In the first part of the First Amendment, it is stated “Congress shall make no law respecting an establishment of religion, or prohibiting the free exercise thereof.” In the Ninth Amendment, it is stated, “The enumeration in the Constitution of certain rights shall not be construed to deny or disparage others retained by the people.”

The 10th Amendment states, “The powers not delegated to the United States by the Constitution, nor prohibited by it to the States, are reserved to the States respectively, or to the people.”

The First Amendment does not say that the federal government shall not give any hint of establishing religion; it states that Congress shall pass no law establishing religion or the practice of religion.

Having “In God we Trust” on our money, “under God” in the Pledge of Allegiance and prayer in Congress reflects some of the founding principles of this country, not the establishment of religion since Congress made no law to that effect.

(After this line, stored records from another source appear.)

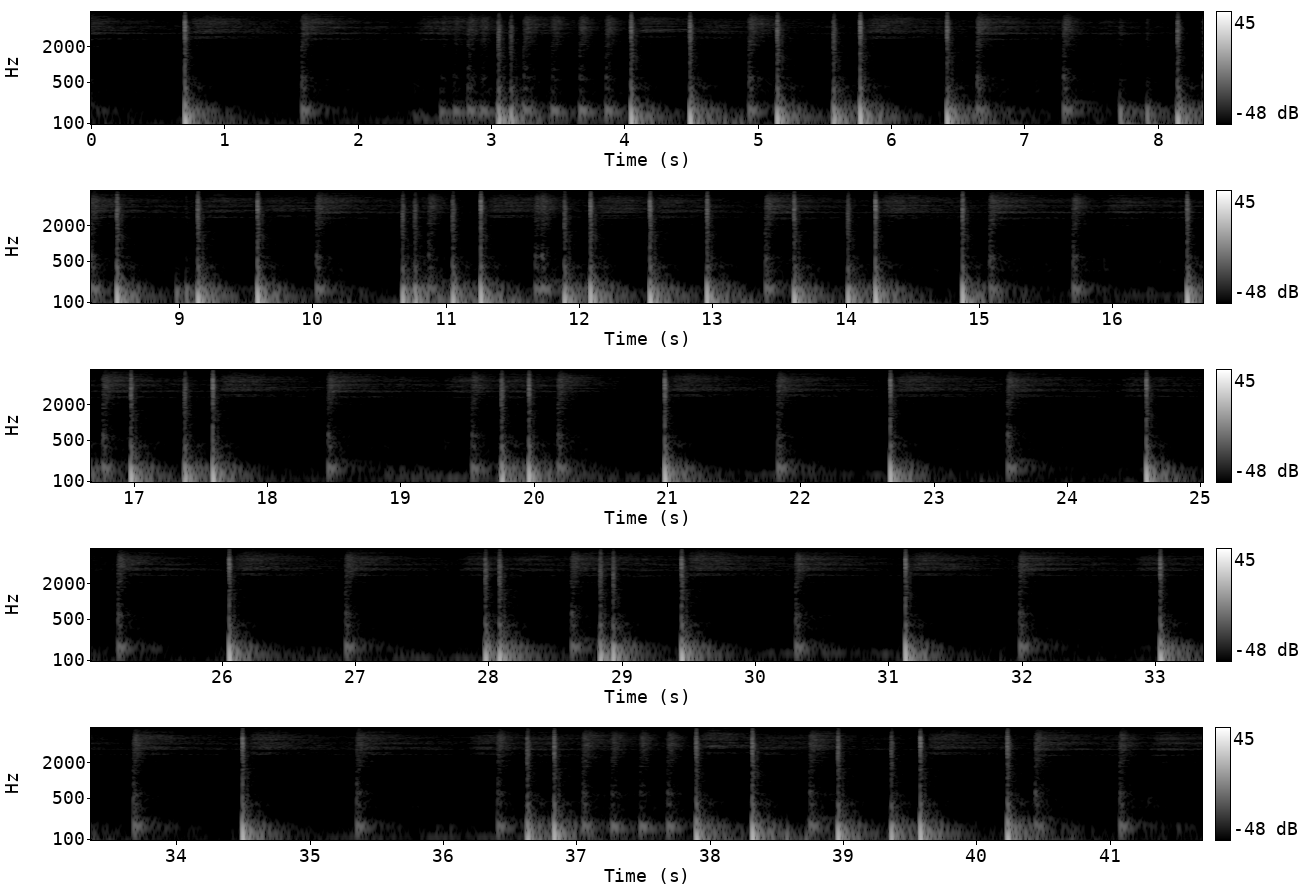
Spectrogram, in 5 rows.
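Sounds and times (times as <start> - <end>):
kick drum: 3.0 - 3.4, 4.0 - 6.8, 8.0 - 10.0, 10.6 - 15.2, 16.6 - 17.9, 19.8 - 20.3, 21.0 - 21.4, 22.7 - 23.0, 26.1 - 26.4, 28.0 - 29.8, 31.1 - 31.5, 34.5 - 34.8, 36.6 - 37.3, 37.9 - 40.7.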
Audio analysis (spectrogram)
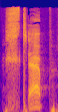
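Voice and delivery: "step" with a slurpy sideways l; slurpy barred l. Shown as a demonstration. Teacher modelling barred L for learners, slurpy l. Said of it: "Barred L pronounced as a slurpy L".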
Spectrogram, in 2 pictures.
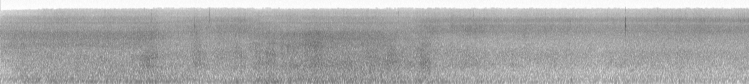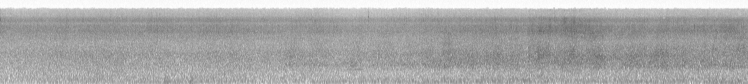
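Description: Wind blowing over the microphone of a crashed drone's camera lying in grass, with no motor running. It gusts louder over the first several seconds and again near the end.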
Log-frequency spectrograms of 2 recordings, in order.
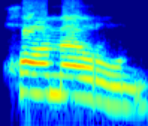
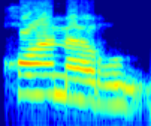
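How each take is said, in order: The two takes are said the same way.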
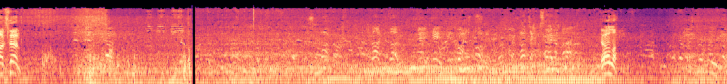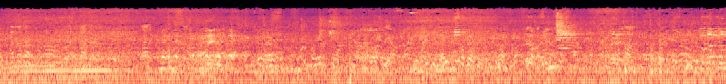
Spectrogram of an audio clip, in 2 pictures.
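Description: A crowd of men and women talks outdoors.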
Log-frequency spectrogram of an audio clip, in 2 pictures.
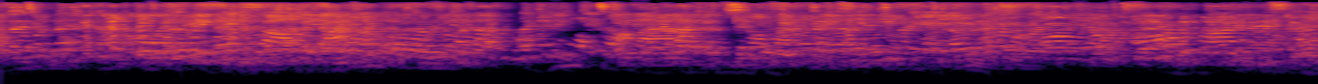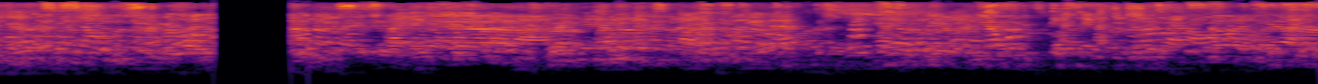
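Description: Two women talk with each other nearby.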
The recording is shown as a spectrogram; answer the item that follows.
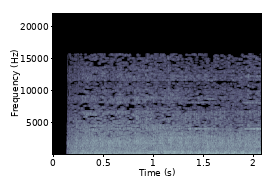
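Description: Truck engines idling in stalled traffic, a steady low rumble with a faint hum above it.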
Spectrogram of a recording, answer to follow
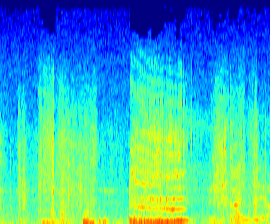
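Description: A man's short, harsh, guttural vocal noise lasting under half a second, about a second in.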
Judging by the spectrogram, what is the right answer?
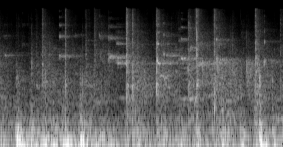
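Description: Badminton play on an indoor court: sharp racket strikes on the shuttlecock every half second or so, short shoe squeaks on the court floor, and thudding footsteps.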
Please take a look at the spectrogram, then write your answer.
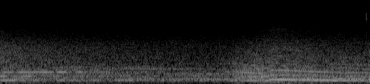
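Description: A Radical SR race car engine on the Okayama circuit, its tonal drone holding steady then swelling in pitch and loudness as it accelerates, moderately distant.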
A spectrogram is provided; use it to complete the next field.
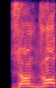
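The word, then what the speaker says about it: Zandvoort: C'est le fichier Zandwurt. Zandwourt comme ça se prononce.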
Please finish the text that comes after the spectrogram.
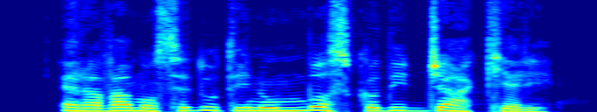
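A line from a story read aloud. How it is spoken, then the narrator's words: Sobbing wretch. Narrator (Italian): disse il miserabile, continuando a singhiozzare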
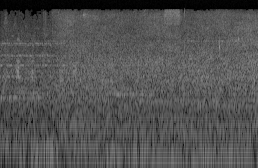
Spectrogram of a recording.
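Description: Steady low rumble of motor traffic, with an engine hum underneath.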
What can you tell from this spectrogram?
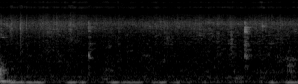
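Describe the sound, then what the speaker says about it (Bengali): Chopped onions sizzle steadily in a pan of hot oil while being stirred, a close, continuous frying hiss with occasional scrapes of the spoon. "নেড়ে চেড়ে হালকা ব্রাউন কালার করে পেঁয়াজ ভেজে নেব।"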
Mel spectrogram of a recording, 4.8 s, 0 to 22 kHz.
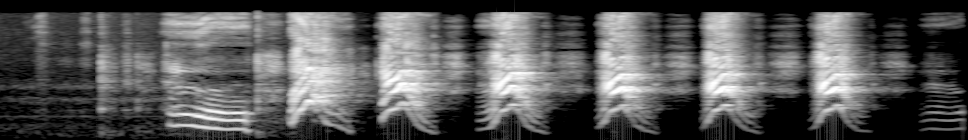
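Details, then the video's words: Pomeranian Sam, recorded 7 October 2015, barking nonstop: a brief whine, then seven sharp, evenly spaced barks about twice a second, each dropping in pitch, ending on a short whimper. "犬の鳴き声 ポメラニアン サムの連続吠え"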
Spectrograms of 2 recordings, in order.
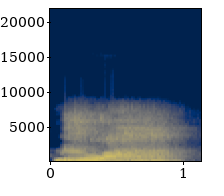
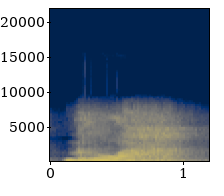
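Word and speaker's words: רוּחַ: Entonces, en el Antiguo Testamento, la palabra Espíritu Santo o la palabra Espíritu está consignada con una palabra hebrea, Ruah, R-U-A-H, Ruah. A ver, pronúncialo conmigo, Ruah, Ruah.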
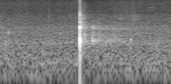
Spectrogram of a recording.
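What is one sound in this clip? A boot stamps sharply on the ground.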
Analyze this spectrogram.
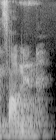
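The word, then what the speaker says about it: fountain: सो जो आपको इंप्रेसिव लगे वो रूल ये कि एन के बाद अगर टी आ रहा है तो हम उसमें टी को साइलेंट करेंगे। फाउंटेन, हम बोलेंगे फाउंटेन।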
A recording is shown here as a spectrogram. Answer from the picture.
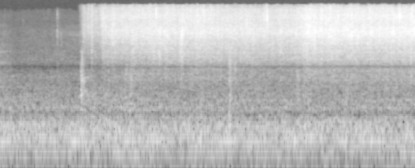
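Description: Chopped fennel bottoms hit a hot pan at about one second to be caramelized, bursting into a loud, steady sizzle with crackles and pops that continues without letup. No voices are heard.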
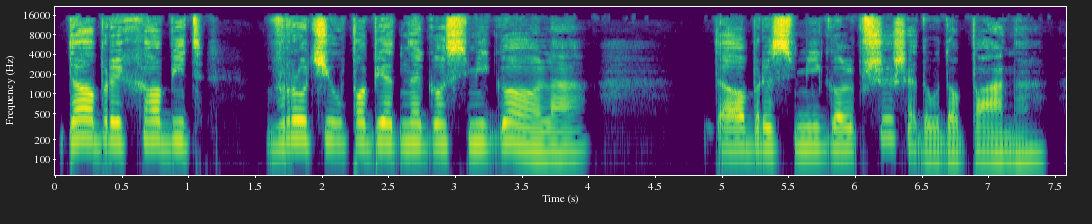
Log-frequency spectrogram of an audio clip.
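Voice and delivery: high, slow creature voice; Golum, fawning. Acted. Golum welcoming his master and urging him away, high fawning whine. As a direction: wheedle in a high, drawn-out whine.

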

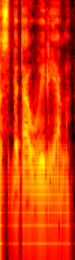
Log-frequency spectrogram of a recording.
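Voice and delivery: ordinary delivery, nothing marked

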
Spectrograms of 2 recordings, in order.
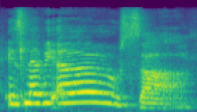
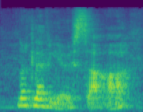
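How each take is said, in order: First: Leviosa said high, loud and slow, stressing the O; hammed-up correcting Leviosa; Hermione's Leviosa correction. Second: Not Leviosa, dropped much softer; throwaway mistaken Leviosa; wrong Leviosa. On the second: Retold or imitated.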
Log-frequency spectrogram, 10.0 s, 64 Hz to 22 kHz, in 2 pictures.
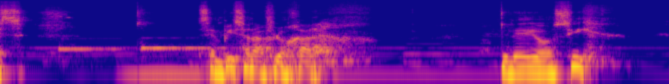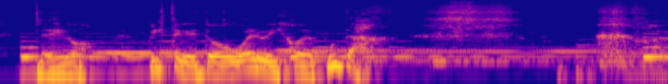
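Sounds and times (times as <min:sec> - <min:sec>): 
speech: 0:00.0 - 0:00.4, 0:01.5 - 0:02.7, 0:03.8 - 0:04.6, 0:05.2 - 0:08.5
person imitating nervous heavy breathing: 0:00.2 - 0:00.8, 0:02.4 - 0:03.8, 0:04.4 - 0:06.1, 0:07.7 - 0:10.0.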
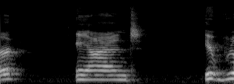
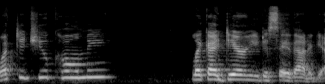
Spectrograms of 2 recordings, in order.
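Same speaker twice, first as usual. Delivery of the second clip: mock stoic, calm, unflinching steady tone. Retelling answering a girl who called a bad name: retelling a stoic dare. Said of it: "I sort of stood there quite stoically".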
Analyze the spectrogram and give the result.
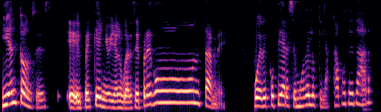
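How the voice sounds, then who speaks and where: A woman's voice: a little high, animated, quick pace, warm tone. A young adult woman therapist giving an online master class, explaining patiently and acting out short lines of children and parents.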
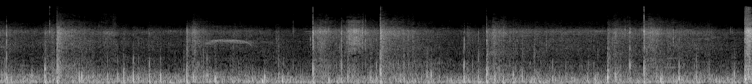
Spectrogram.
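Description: Many fireworks and firecrackers going off over a steady rumble, with sharp bangs throughout. The loudest bang comes near the end.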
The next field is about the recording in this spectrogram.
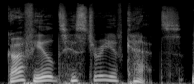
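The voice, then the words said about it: David Attenborough impression. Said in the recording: “do you want to do it in a David Attenborough voice ... I don't know if I can do a David Attenborough.”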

In my view, the Ninth and 10th amendments provide for the power of the states or people to pray or display religious items such as the Ten Commandments or Nativity scenes at times and locations of their choosing.

Nowhere is it mentioned in the Constitution that a person or group has the right to not be offended by the will or actions of another person or group.

Numerous scholars have written that the intent of the First Amendment was to prevent the federal government from getting involved with a state religion, not to prevent religion from becoming involved with government. Considering what is in the Constitution, it is hard to understand why this is a thorny issue. It seems clear to me.

Rick Robertson